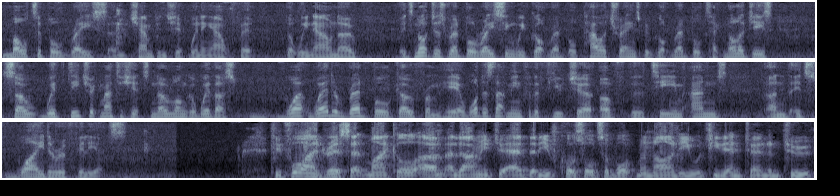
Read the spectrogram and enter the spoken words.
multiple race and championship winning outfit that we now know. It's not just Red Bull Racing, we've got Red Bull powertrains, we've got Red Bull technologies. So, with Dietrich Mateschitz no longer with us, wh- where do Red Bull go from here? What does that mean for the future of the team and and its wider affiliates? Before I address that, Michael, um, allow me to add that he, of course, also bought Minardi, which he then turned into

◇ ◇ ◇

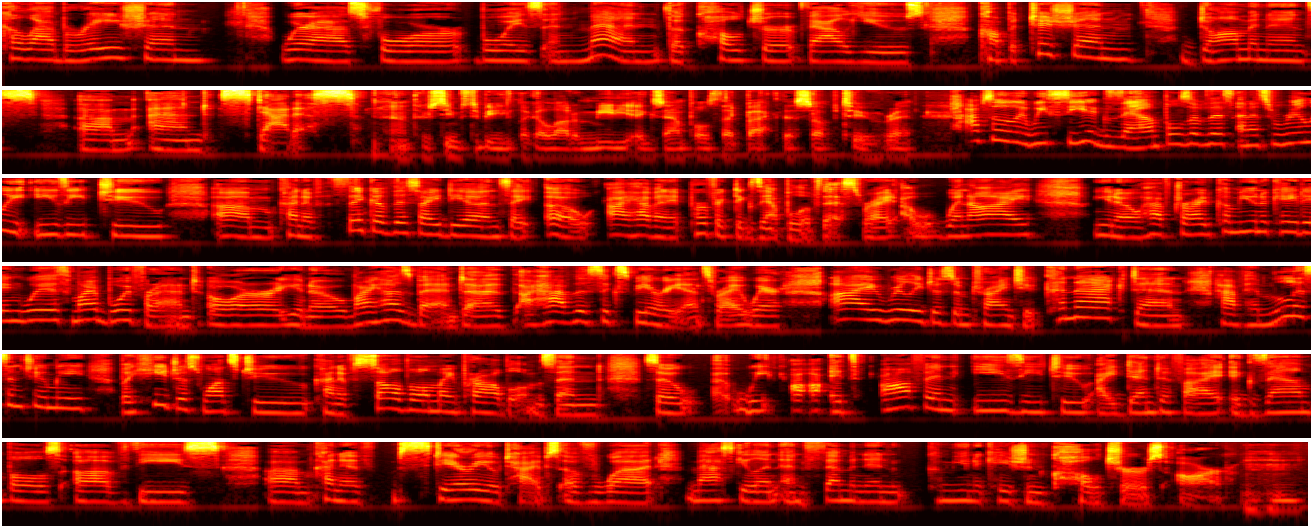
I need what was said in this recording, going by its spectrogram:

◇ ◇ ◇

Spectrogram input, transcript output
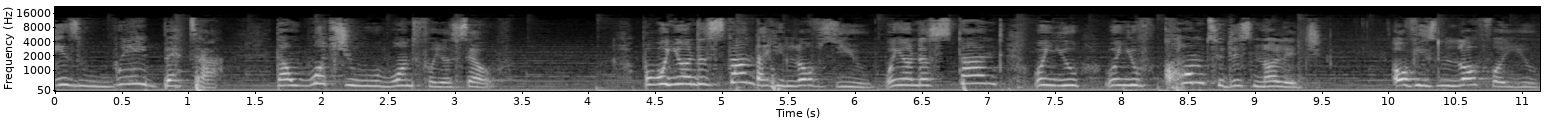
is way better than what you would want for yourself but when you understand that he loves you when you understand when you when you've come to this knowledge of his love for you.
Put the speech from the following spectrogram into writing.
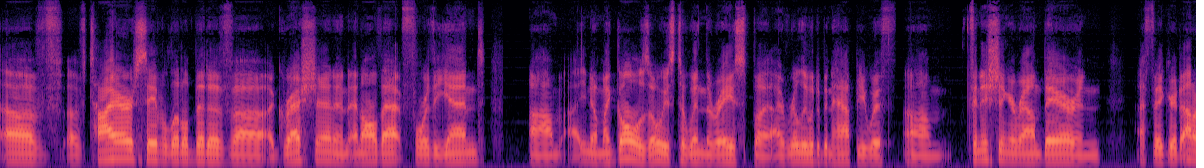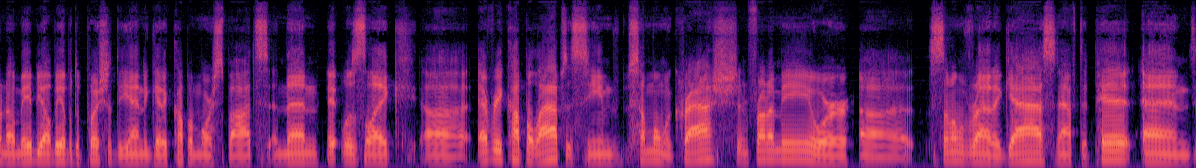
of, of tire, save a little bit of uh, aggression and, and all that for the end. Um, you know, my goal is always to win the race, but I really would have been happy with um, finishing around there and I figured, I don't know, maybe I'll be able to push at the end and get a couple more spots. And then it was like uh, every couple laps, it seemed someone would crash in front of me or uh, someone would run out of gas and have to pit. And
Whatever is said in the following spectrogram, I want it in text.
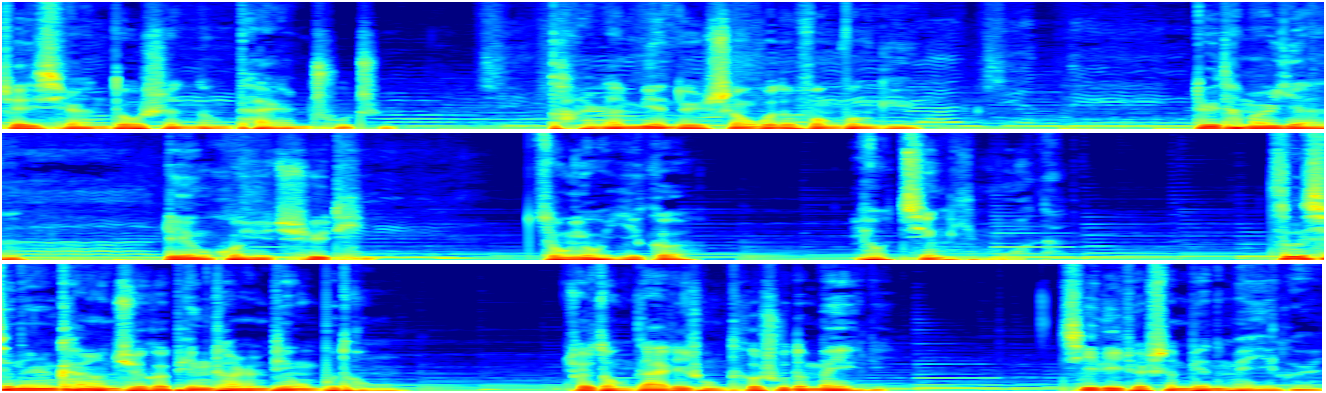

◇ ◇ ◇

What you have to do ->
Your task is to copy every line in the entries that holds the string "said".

Result of the exercise ->
I need what was said in this recording, going by its spectrogram:
Whatever is said in the following spectrogram, I want it in text.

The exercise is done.